seconds during an arc flash event, a maximum clearing time based on the specific location shall
L. Provide the following:
1. Results of the Arc-Flash Hazard Analysis shall be submitted in tabular form, and shall
include device or bus name, bolted fault and arcing fault current levels, flash protection
boundary distances, working distances, personal-protective equipment classes and AFIE (Arc
Flash Incident Energy) levels.
2. The Arc-Flash Hazard Analysis shall report incident energy values based on recommended
device settings for equipment within the scope of the study.
3. The Arc-Flash Hazard Analysis may include recommendations to reduce AFIE levels
and enhance worker safety.
PART 3 EXECUTION
3.01 FIELD ADJUSTMENT
A. Contractor shall adjust relay and protective device settings according to the recommended
settings table provided by the coordination study.
Field adjustments to be completed by Square D Services under the separate Startup and
Acceptance Testing contract portion of project specifications.
B. Contractor shall make minor modifications to equipment as required to accomplish conformance
with short circuit and protective device coordination studies.
C. Square D shall notify Owner in writing of any required major equipment modifications.
3.02 ARC FLASH LABELS
A. Square D Engineering Services shall provide a 4.0 in. x 4.0 in. Brady thermal transfer type label of
high adhesion polyester for each work location analyzed.
B. The labels shall be designed according to the following standards:
1. UL969 Standard for Marking and Labeling Systems
2. ANSI Z535.4 Product Safety Signs and Labels

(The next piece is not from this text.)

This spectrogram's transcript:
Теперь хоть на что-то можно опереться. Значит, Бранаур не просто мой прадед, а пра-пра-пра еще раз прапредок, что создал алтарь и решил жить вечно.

3. NFPA 70 (National Electric Code) Article 110.16
C. The label shall include the following information:
1. System Voltage
2. Flash protection boundary

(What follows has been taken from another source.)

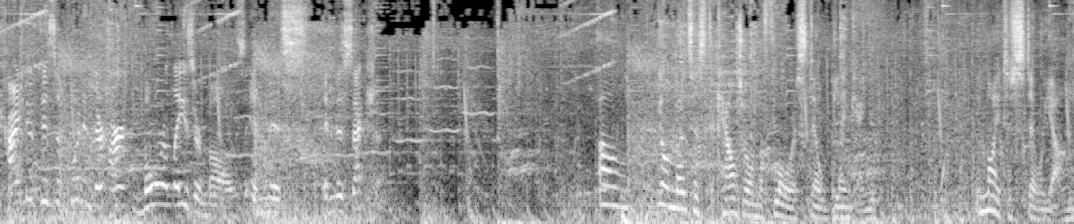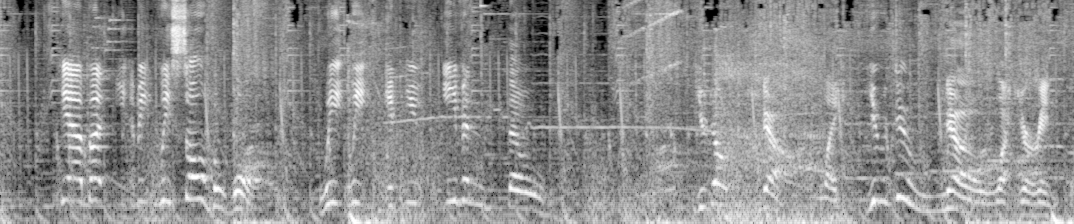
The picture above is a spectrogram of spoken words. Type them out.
kind of disappointed there aren't more laser balls in this in this section. Oh, you'll notice the counter on the floor is still blinking. The night is still young. Yeah, but I mean, we saw the wall. We we if you even though you don't know, like you do know what you're in for.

3. Personal Protective Equipment category
4. Arc Flash Incident energy value (cal/cm)
5. Limited, restricted, and prohibited Approach Boundaries
6. Study report number and issue date

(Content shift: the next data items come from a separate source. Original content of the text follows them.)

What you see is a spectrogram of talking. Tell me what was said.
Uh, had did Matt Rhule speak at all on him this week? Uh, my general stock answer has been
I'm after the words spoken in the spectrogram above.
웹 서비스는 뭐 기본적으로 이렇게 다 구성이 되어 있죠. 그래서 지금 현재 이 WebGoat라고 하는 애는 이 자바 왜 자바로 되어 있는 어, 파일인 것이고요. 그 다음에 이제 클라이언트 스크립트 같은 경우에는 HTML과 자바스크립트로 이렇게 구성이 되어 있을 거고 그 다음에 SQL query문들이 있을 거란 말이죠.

D. Labels shall be printed by a thermal transfer type printer, with no field markings.
E. Arc flash labels shall be provided for equipment as identified in the study and the respective
equipment access areas per the following:
1. Floor Standing Equipment - Labels shall be provided on the front of each individual section.
Equipment requiring rear and/or side access shall have labels provided on each individual
section access area. Equipment line-ups containing sections with multiple incident energy and
flash protection boundaries shall be labeled as identified in the Arc Flash Analysis table.
2. Wall Mounted Equipment Labels shall be provided on the front cover or a nearby adjacent
surface, depending upon equipment configuration.
3. General Use Safety labels shall be installed on equipment in coordination with the Arc Flash
labels. The General Use Safety labels shall warn of general electrical hazards associated with
shock, arc flash, and explosions, and instruct workers to turn off power prior to work.
F. Labels shall be field installed by Square D Services. The technician providing the installation
shall have completed an 8-Hour instructor led Electrical Safety Training Course with includes
NFPA 70E material including the selection of personal protective equipment.
3.03 ARC FLASH TRAINING
A. The vendor supplying the Arc Flash Hazard Analysis shall train the owners qualified electrical
personnel of the potential arc flash hazards associated with working on energized equipment
(minimum of 4 hours). The training shall be certified for continuing education units (CEUs) by the
International Association for Continuing Education Training (IACET) or equivalent. The trainer
shall be an authorized OSHA Outreach instructor.
B. The vendor supplying the Arc Flash Hazard Analysis shall offer instructor led and online NFPA
70E training classes.